### [Required work]
Copy every entry below, exactly and in full.

"""

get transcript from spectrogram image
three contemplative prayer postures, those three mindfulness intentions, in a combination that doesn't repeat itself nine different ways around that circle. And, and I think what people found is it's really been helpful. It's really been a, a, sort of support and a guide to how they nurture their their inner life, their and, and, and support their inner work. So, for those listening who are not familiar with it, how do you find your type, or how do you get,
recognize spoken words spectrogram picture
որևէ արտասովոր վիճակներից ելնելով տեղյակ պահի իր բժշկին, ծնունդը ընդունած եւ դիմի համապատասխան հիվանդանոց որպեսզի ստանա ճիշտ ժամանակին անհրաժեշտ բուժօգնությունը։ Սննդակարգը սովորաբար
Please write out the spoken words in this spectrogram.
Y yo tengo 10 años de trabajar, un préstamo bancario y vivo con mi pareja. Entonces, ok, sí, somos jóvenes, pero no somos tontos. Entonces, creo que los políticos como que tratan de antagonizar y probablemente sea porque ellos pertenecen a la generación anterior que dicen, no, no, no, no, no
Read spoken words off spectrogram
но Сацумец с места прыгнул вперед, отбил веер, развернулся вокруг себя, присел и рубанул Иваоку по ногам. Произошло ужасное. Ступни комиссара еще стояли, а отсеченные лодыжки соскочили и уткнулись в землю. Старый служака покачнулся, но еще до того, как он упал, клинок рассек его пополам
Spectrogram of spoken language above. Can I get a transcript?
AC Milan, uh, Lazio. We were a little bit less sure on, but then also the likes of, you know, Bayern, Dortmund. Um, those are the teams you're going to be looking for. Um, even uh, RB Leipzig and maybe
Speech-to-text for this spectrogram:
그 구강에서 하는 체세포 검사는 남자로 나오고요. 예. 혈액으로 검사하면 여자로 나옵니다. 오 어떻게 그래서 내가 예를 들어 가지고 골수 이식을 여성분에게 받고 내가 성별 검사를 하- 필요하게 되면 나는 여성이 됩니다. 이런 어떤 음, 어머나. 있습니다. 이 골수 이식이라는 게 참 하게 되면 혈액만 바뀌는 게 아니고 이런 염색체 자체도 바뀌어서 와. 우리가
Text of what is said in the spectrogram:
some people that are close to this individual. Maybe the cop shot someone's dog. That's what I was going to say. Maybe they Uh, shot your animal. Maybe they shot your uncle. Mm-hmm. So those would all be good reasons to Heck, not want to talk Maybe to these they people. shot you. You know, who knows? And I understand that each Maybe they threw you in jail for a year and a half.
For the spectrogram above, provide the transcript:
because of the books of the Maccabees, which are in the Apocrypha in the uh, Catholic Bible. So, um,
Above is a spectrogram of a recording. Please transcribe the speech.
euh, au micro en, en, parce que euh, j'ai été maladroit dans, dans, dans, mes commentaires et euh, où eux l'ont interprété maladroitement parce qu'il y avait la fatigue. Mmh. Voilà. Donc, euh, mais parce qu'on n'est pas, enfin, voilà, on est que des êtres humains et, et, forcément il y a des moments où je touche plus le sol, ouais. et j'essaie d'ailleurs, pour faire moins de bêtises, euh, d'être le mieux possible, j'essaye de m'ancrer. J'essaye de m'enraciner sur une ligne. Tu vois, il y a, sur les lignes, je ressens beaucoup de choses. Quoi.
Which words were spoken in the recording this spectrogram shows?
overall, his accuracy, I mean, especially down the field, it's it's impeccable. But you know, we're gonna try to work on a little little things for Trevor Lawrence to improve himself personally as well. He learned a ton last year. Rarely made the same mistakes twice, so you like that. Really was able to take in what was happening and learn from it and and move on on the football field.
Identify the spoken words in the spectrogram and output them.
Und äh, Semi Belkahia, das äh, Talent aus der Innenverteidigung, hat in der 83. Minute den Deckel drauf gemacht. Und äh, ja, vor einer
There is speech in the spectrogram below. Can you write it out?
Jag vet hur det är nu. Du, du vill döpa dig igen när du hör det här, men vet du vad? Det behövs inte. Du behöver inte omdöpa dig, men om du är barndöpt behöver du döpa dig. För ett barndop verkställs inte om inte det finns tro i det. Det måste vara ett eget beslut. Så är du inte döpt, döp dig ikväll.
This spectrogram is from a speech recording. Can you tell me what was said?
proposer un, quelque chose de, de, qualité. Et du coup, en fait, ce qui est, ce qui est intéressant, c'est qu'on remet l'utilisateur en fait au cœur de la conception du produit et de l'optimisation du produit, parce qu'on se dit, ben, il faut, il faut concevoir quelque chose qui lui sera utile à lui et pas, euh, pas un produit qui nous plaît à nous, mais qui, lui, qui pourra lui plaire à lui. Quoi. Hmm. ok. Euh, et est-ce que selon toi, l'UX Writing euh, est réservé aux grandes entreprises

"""

### [Solution]
get transcript from spectrogram image
three contemplative prayer postures, those three mindfulness intentions, in a combination that doesn't repeat itself nine different ways around that circle. And, and I think what people found is it's really been helpful. It's really been a, a, sort of support and a guide to how they nurture their their inner life, their and, and, and support their inner work. So, for those listening who are not familiar with it, how do you find your type, or how do you get,
recognize spoken words spectrogram picture
որևէ արտասովոր վիճակներից ելնելով տեղյակ պահի իր բժշկին, ծնունդը ընդունած եւ դիմի համապատասխան հիվանդանոց որպեսզի ստանա ճիշտ ժամանակին անհրաժեշտ բուժօգնությունը։ Սննդակարգը սովորաբար
Please write out the spoken words in this spectrogram.
Y yo tengo 10 años de trabajar, un préstamo bancario y vivo con mi pareja. Entonces, ok, sí, somos jóvenes, pero no somos tontos. Entonces, creo que los políticos como que tratan de antagonizar y probablemente sea porque ellos pertenecen a la generación anterior que dicen, no, no, no, no, no
Read spoken words off spectrogram
но Сацумец с места прыгнул вперед, отбил веер, развернулся вокруг себя, присел и рубанул Иваоку по ногам. Произошло ужасное. Ступни комиссара еще стояли, а отсеченные лодыжки соскочили и уткнулись в землю. Старый служака покачнулся, но еще до того, как он упал, клинок рассек его пополам
Spectrogram of spoken language above. Can I get a transcript?
AC Milan, uh, Lazio. We were a little bit less sure on, but then also the likes of, you know, Bayern, Dortmund. Um, those are the teams you're going to be looking for. Um, even uh, RB Leipzig and maybe
Speech-to-text for this spectrogram:
그 구강에서 하는 체세포 검사는 남자로 나오고요. 예. 혈액으로 검사하면 여자로 나옵니다. 오 어떻게 그래서 내가 예를 들어 가지고 골수 이식을 여성분에게 받고 내가 성별 검사를 하- 필요하게 되면 나는 여성이 됩니다. 이런 어떤 음, 어머나. 있습니다. 이 골수 이식이라는 게 참 하게 되면 혈액만 바뀌는 게 아니고 이런 염색체 자체도 바뀌어서 와. 우리가
Text of what is said in the spectrogram:
some people that are close to this individual. Maybe the cop shot someone's dog. That's what I was going to say. Maybe they Uh, shot your animal. Maybe they shot your uncle. Mm-hmm. So those would all be good reasons to Heck, not want to talk Maybe to these they people. shot you. You know, who knows? And I understand that each Maybe they threw you in jail for a year and a half.
For the spectrogram above, provide the transcript:
because of the books of the Maccabees, which are in the Apocrypha in the uh, Catholic Bible. So, um,
Above is a spectrogram of a recording. Please transcribe the speech.
euh, au micro en, en, parce que euh, j'ai été maladroit dans, dans, dans, mes commentaires et euh, où eux l'ont interprété maladroitement parce qu'il y avait la fatigue. Mmh. Voilà. Donc, euh, mais parce qu'on n'est pas, enfin, voilà, on est que des êtres humains et, et, forcément il y a des moments où je touche plus le sol, ouais. et j'essaie d'ailleurs, pour faire moins de bêtises, euh, d'être le mieux possible, j'essaye de m'ancrer. J'essaye de m'enraciner sur une ligne. Tu vois, il y a, sur les lignes, je ressens beaucoup de choses. Quoi.
Which words were spoken in the recording this spectrogram shows?
overall, his accuracy, I mean, especially down the field, it's it's impeccable. But you know, we're gonna try to work on a little little things for Trevor Lawrence to improve himself personally as well. He learned a ton last year. Rarely made the same mistakes twice, so you like that. Really was able to take in what was happening and learn from it and and move on on the football field.
Identify the spoken words in the spectrogram and output them.
Und äh, Semi Belkahia, das äh, Talent aus der Innenverteidigung, hat in der 83. Minute den Deckel drauf gemacht. Und äh, ja, vor einer
There is speech in the spectrogram below. Can you write it out?
Jag vet hur det är nu. Du, du vill döpa dig igen när du hör det här, men vet du vad? Det behövs inte. Du behöver inte omdöpa dig, men om du är barndöpt behöver du döpa dig. För ett barndop verkställs inte om inte det finns tro i det. Det måste vara ett eget beslut. Så är du inte döpt, döp dig ikväll.
This spectrogram is from a speech recording. Can you tell me what was said?
proposer un, quelque chose de, de, qualité. Et du coup, en fait, ce qui est, ce qui est intéressant, c'est qu'on remet l'utilisateur en fait au cœur de la conception du produit et de l'optimisation du produit, parce qu'on se dit, ben, il faut, il faut concevoir quelque chose qui lui sera utile à lui et pas, euh, pas un produit qui nous plaît à nous, mais qui, lui, qui pourra lui plaire à lui. Quoi. Hmm. ok. Euh, et est-ce que selon toi, l'UX Writing euh, est réservé aux grandes entreprises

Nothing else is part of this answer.